Paul Smith prefers his calculator to people. People are annoying and demanding, but numbers will never let you down. He works tirelessly for his dad’s mortgage firm, foreclosing when it makes financial sense, and not losing any sleep over it either. Paul’s dad has always been a demanding taskmaster. But when he has a major health scare, Paul’s dad see’s the error of his ways. He decides he wants to change to a more benevolent business model. After having decades of harsh business practices drilled into him, Paul is not a fan of his dad’s new idea.
Cort Callahan lives and has worked on his granddad’s ranch most of his life. But times are hard and they’ve fallen behind on their mortgage. When Paul’s dad decides he wants to offer them a way out of debt, if they’ll just go along with his unorthodox idea of turning the spread into a dude ranch, it’s hard to tell who thinks it’s a worse idea: Paul or Cort.
But when Cort and his granddad take the deal, Paul is forced to work closely with Cort. The two men are surprised to realize they share an intense attraction that only grows stronger the more they’re around each other.
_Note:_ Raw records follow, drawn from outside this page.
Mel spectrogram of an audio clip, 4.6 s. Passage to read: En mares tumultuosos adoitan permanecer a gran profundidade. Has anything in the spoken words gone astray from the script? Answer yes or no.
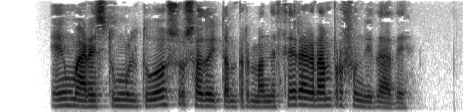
no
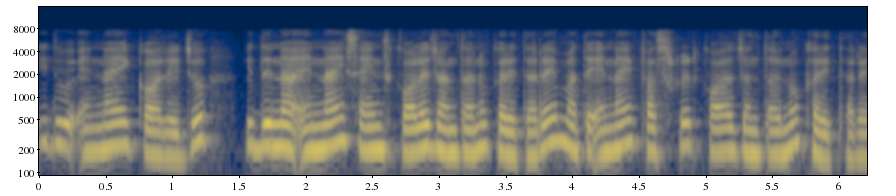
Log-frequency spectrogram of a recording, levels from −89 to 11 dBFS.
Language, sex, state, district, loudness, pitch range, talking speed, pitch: Kannada, female, Karnataka, Mysore, -16 LUFS, 185-225 Hz, 155 wpm, 200 Hz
The problem is Paul has spent his life trusting numbers and calculations. No matter how much he wants Cort, when he looks at how different they are from each other, the two of them just don’t add up.
He lowered his menu and winced. “Yeah, sorry about that; Marty and I feel better after talking to Frank.”
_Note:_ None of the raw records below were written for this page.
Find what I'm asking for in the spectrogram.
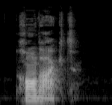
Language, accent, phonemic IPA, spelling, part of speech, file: French, France, /pʁɑ̃dʁ akt/, prendre acte, verb, LL-Q150 (fra)-prendre acte.wav
- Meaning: to take note; to acknowledge, to recognize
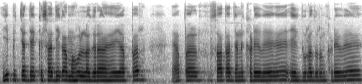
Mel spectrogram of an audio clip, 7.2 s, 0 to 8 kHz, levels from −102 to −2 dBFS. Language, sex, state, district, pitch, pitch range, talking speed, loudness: Hindi, male, Rajasthan, Jaipur, 145 Hz, 140-150 Hz, 200 wpm, -14 LUFS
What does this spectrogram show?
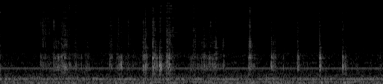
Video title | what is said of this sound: Chicken and Brussels sprouts Easy Meal | Listen to this. That is crispy skin.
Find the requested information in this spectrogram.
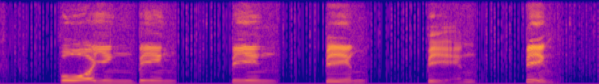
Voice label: "bing", Chinese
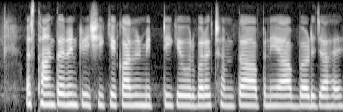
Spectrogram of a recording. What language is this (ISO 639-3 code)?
mag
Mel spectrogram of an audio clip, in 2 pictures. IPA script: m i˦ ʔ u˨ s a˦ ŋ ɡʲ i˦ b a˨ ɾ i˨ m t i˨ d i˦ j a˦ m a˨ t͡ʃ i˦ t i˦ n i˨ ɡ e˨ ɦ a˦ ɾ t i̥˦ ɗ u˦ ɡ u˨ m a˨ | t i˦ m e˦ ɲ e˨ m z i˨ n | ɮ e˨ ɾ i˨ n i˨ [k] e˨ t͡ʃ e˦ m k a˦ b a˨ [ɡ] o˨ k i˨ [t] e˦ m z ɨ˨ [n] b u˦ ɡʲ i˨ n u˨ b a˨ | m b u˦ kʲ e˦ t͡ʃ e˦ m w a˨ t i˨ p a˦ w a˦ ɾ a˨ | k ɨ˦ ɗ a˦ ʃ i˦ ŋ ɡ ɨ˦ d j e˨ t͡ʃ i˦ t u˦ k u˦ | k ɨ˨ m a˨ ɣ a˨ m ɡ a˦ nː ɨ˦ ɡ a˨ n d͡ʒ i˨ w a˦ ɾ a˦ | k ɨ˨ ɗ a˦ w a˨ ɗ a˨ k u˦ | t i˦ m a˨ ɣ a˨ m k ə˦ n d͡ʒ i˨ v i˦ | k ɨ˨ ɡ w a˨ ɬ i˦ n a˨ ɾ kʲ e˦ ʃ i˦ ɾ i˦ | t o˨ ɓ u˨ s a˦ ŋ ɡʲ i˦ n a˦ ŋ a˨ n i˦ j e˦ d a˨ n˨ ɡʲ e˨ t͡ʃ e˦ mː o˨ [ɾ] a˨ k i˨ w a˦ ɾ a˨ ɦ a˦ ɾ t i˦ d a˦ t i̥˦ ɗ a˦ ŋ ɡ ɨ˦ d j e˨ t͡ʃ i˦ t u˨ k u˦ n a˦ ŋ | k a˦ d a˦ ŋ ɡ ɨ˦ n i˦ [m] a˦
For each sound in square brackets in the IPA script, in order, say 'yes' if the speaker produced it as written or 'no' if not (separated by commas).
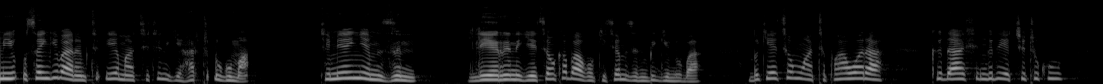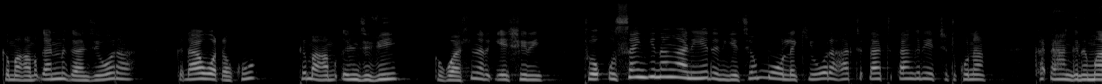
no, yes, no, yes, no, yes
I set my cutlery down and met his gaze. “So do I take my food to go or not?”
“If we say no to your proposal what happens?”
“I go back to LA.” I left unsaid what we both knew; that if they rejected our proposal I’d be initiating foreclosure proceedings against Marty. “Are you going to say no?”
Cort leaned forward. “Maybe we should wait until the drinks come before I answer.”
“That doesn’t sound promising.” I had mixed feelings. I knew my dad would be happy if Marty said yes, and I liked it when he was happy because then he stopped harping at me. But if Marty agreed to the project I was stuck in this little town for at least three months. My dad had it in his head it was good for me to supervise these ventures of his because it got me away from my computer.
As if on cue the waitress brought our drinks and after she walked away Cort finally spoke, “Who manages a project like this?”
“Me. For now. Just like I did in Texas. My dad isn’t up to it yet since he gets tired easily.” I felt breathless as I held his enigmatic gaze. “So what’s Marty’s decision?”
He sipped his beer, wiping foam from his lips with one tanned finger. “Marty wants to go for it.”
“Yeah?” A strange feeling akin to relief washed through me. I was confused by why that would be, but there was no denying I felt like a weight had been lifted off of me. “I won’t lie. I’m surprised.”
“You put the fear of God into Marty. He knows he won’t get any mercy from you if he says no.”
My face warmed but I held my expression steady. “He’ll thank me in the end. He’s going to be a wealthy man.”
“Some would say he already is.”
“You probably mean something sappy like already he’s rich with friends and family?” I arched one brow.
S.C loves red wine, margaritas and Seven and Seven's. Yes, apparently S.C. Wynne is incredibly thirsty. S.C. Wynne loves the rain and should really live in Seattle but instead has landed in sunny, sunny, unbelievably sunny California. Writing is the best profession she could have chosen because S.C. is a little bit of a control freak. To sit in her pajamas all day and pound the keys of her laptop controlling the every thought and emotion of the characters she invents is a dream come true.
If you'd like to contact S.C. Wynne she is amusing herself on Facebook at all hours of the day or you can contact her at firstname.lastname@example.org